Róbert Berény was one of the greatest masters of Hungarian poster art, equally important as a painter. Together with Sándor Bortnyik, they were the leading artists of the modernist poster design in Hungary.
He began his studies in 1904, in the Mintarajziskola (an art school), in Budapest, then in 1905 he moved to Paris and continued to study at the Julian Academy. His master was J.P. Laurens, but he was mostly influenced by the art of Matisse, Cézanne and Gauguin.
As a painter, he belonged among the greatest masters of the early avant-garde in Hungary: his first works are close to fauvism, but they show inspirations of cubism and expressionism as well. He exhibited several times at the Salon de Automne in Paris (1906, 1907, 1908), and critics mentioned his works.Until 1911 he stayed in Paris and he joined the intensive art life around the Monthparnasse and in the parisian private art schools. His paintings of this period belong to the greatest artworks of Hungary.
After his return, he became a member of the Nyolcak (The Eight), the first avant-garde painter group in Hungary, whose exhibitions were always considered to be scandalous because of their modernism.
Berény was enlisted during the First World War. After coming back, he opened a free art school, where László Moholy-Nagy has eventually spent some time.
Berény played an active role in the art life of the Hungarian Soviet Republic, he was the head of the Painting Department at the Directory of Art. He has also created an outstanding propaganda poster for the regime (Fegyverbe, fegyverbe! – To arms, to arms!). After the fall of the regime, Berény had to flee; he went to Berlin, where he lived until 1926, and where he got influences from the Bauhaus.
After coming back to Budapest, he became one of the leading poster artists. With Bortnyik, they introduced a new, modern style of design that was close to the Bauhaus and to Russian constructivism. Berény played an active role in the art life in Hungary after the Second World War, since he became a teacher at the Academy of Fine Arts.
Around the 100th anniversary of the “Nyolcak” group (2011), several exhibitions and conferences were organized in Hungary and in Vienna, most of which proved that Berény was one of the most outstanding talents of his age.
Berény’s first poster designs show secessionist style and the common decorative and narrative approach of the beginning of the century. However, Berény’s modern attitude soon became apparent: his great propaganda poster “Fegyverbe!” (“To arms!”) is one of the most powerful and expressive political posters of all time. This work shows the understanding of expressionism, besides the influence of Biró’s political posters.
The key feature of Berény's posters is his outstanding talent in composition and in drawing. The "To arms!" poster is a great example for this: simple but very dynamic and impressive composition combined with the fine and punctual drawing.
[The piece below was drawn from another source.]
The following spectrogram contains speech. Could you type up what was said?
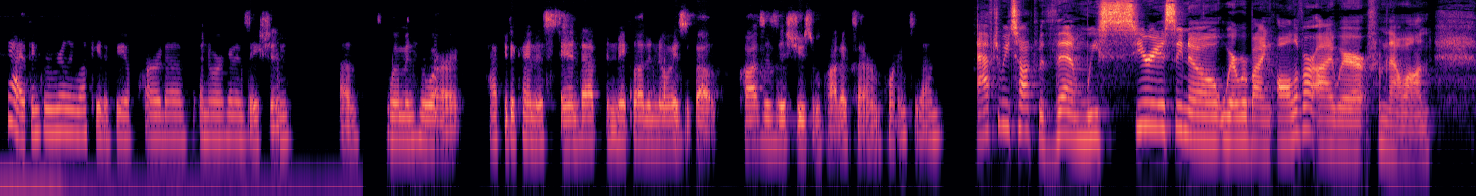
Yeah, I think we're really lucky to be a part of an organization of women who are happy to kind of stand up and make a lot of noise about causes, issues, and products that are important to them. After we talked with them, we seriously know where we're buying all of our eyewear from now on.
Berény (and his colleague Bortnyik) had great impact on the development of Hungarian poster art, when after his return he introduced a new, modernist style. Under the influence of the Bauhaus, they considered the essential requirements of the poster’s function: that is why they used geometric forms, clear design and compositions, basic colours and easily readable block letters. Berény composed his most famous Modiano design in 1929, which is an emblematic poster. (Modiano was an Italian tobacco trademark that ordered advertisements from the best artists of the age.) Berény could depict a scene (a gentleman enetering a bar while smoking), an athmosphere and a very intensive attitude using only elemenaric forms, few colors and geometric lines.
Berény created several distinguished constructivist designs for commercial products (such as Flora soap, Kohinoor charcoal, Tátra washing powder and Palma rubber sole, among many others). The humor and the idea is always dominant element in his works. Many of his posters depict a small scene with simple but characteristic figures - this makes his posters so emblematic that everyone remembers them. Just a few examples: the laundress jumps for the Flora soap, the driver of Cordatic rushes forward with his accelerator-feet, the gentleman with Palma sole walks in a metropolis... Clearly Berény enjoyed the poster genre and created masterpieces that were models for the next generations of poster artists.
In 1933, Bortnyik proclaimed the end of the modernist poster style, and Berény also turned to a different visual world. His posters became more decorative and painting-like, he started to use painting spray, light colours and classicist clearness in the compositions. His splendid designs advertised travel destinations or commercial products like the Nikotex tobacco. His typical humor and artistic style remained apparent on these works. .